How they conduct that first meeting directly impacts the hiring decisions made. How many times have you heard “I knew they were the one for us in the first 5 minutes”?

Do your managers know how to park those first impressions and conduct a thorough data informed assessment?

Let's talk internal referral schemes...the quickest way to source talent but again is the process equitable? Is everyone assessed in the same way and do they have the same chances of being hired?

What happens if you are neuro-diverse and an interview process does not bring out the best in you? You might happen to be the best software engineer on the planet, but would you get offered and if you did, would you accept the offer if the process hadn’t shown a company’s commitment to accessibility? After all, if the process is rigid, does that reflect the company culture too?

Here are our top tips for the interview stages:

  1. Ensure each step has a clear purpose and is structured. Eliminate informal unstructured ‘meet and greets’ or ‘coffee/culture chats’ which encourage unconscious bias.
  2. Give candidates enough warning to book interviews - last minute bookings could prove stressful for some, especially if you need them to prepare something. If you are using competency-based interviewing, prepare your candidates in advance so they don’t have to think of examples on the spot.
  3. Use a data informed assessment & selection approach with the use of competency questions and score cards to prevent bias.
  4. Train hiring managers in inclusive hiring methodology and arm them with how to present your DEI work during the process.
  5. Panels – think carefully about who is on a panel and whether you are presenting the right image of your company.
  6. Try not to share interview notes or feedback between stages unless you are using data informed selection methods. Opinions can be formed before the interview has even started and could result in bias.
  7. Reduce small talk at the beginning to 5 minutes. The longer you spend getting to know someone the more bias can creep in. “I knew in the first 5 minutes they were right/wrong for us”.
  8. Remember not everyone likes to give eye contact, some find it hard to sit still, some may need their notes. First impressions do not count, if they are made based on things you personally don’t like to see at interview.
  9. Review your questioning technique. Asking 2 questions in one, unspecific questions, competency questions where the person has had prep time may not result in candidates putting their best selves forward.
  10. Give the candidate objective and detailed feedback using your scorecard so that they can learn from the experience. You want all candidates to leave as brand advocates, no matter what the outcome was. Train your managers in how to do this positively!

This is a huge topic, so we hope these simple tips get you started in the right way. Look out for our next article which will give you tips on nurturing.

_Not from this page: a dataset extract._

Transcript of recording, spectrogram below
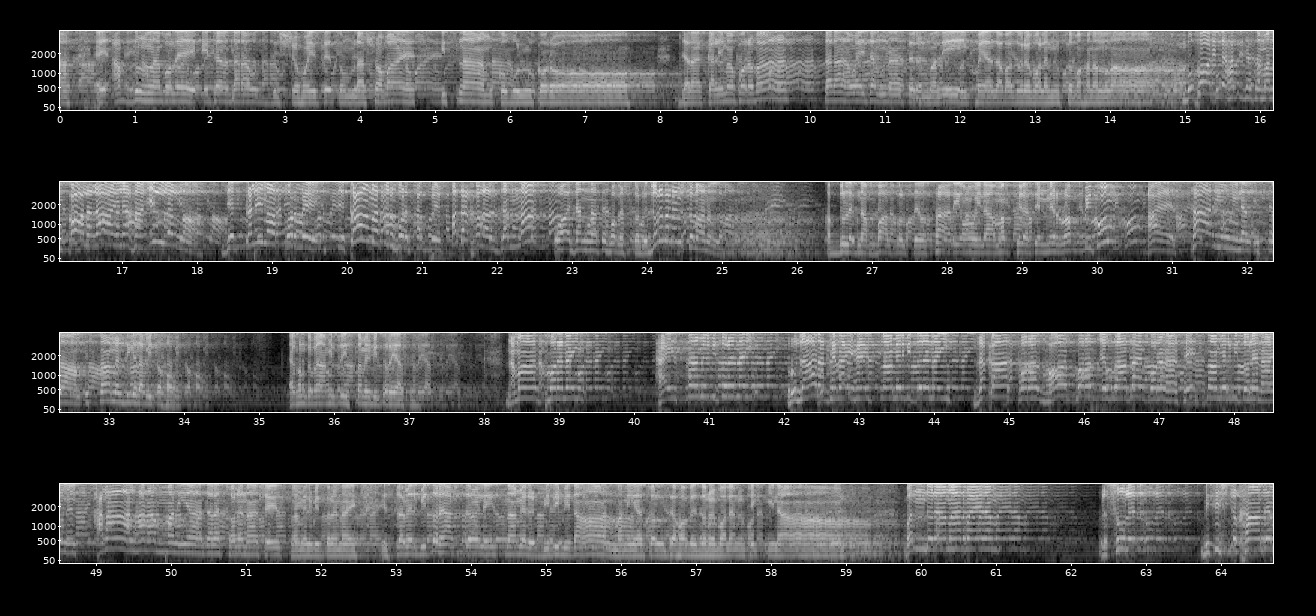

When considering implementing any of these tips, remember that just hiring inclusively isn’t enough to achieving a diverse, inclusive and equitable culture. You have to walk the talk every day too 😀

AoD are committed to helping all our clients build accessible, equitable and inclusive recruitment processes. Please get in touch if you would like to know more about our consultancy services or ‘inclusive recruitment’ training sessions for hiring teams - hannah@agilityondemand.com.

Posted by: Agility On Demand